Structure from Motion and Pursuit-Evasion Games

Rene Vidal


Computer vision has been studied over the past 20 years and many algorithms have been proposed in structure from motion, stereo, segmentation, shape, illumination, etc. But how many of these algorithms are being used for real-time control of cars, helicopters, planes, robots, etc.? Unfortunatelly not too many.

This is what motivated us to study computer vision, and structure from motion (SFM) in particular, from a control-theoretic perspective. We have done so within the Berkeley Aerial Robot Project, in which a number of ground and aerial robots form a team of pursuers that tries to capture a team of evaders in an unknown environment.

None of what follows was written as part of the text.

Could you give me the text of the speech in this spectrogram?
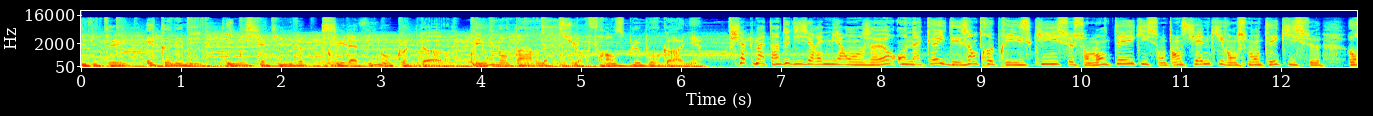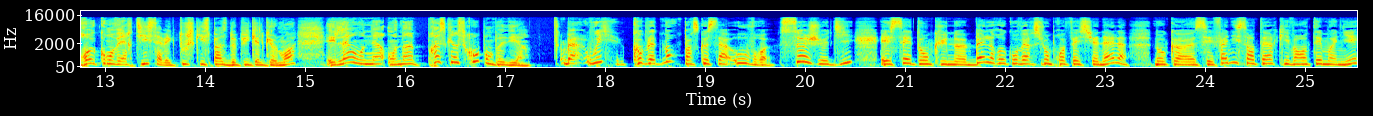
Activité, économie, initiative, c'est la vie en Côte d'Or. Et on en parle sur France Bleu Bourgogne. Chaque matin de 10h30 à 11h, on accueille des entreprises qui se sont montées, qui sont anciennes, qui vont se monter, qui se reconvertissent avec tout ce qui se passe depuis quelques mois. Et là, on a, on a presque un scoop, on peut dire. Ben oui, complètement, parce que ça ouvre ce jeudi et c'est donc une belle reconversion professionnelle. Donc euh, c'est Fanny Santerre qui va en témoigner.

The main vision tasks we want to acomplish are to detect position, orientation and velocities of the evaders; to detect position and orientation of obstacles; to estimate position and orientation of a moving helicopter; and to use all this information for navigation and control purposes such as pursuit evasion games, vision based landing of a helicopter, formation flight, etc.

In the talk, I will first describe our recent results in Single-Body SFM:
1) Multiple View Geometry
2) Implementation of Pursuit-Evasion Games.

I will then talk about our future research in Multi-Body SFM, the challenges we will have to face, and the way we plan to address the problem.

Maintained by Philippos Mordohai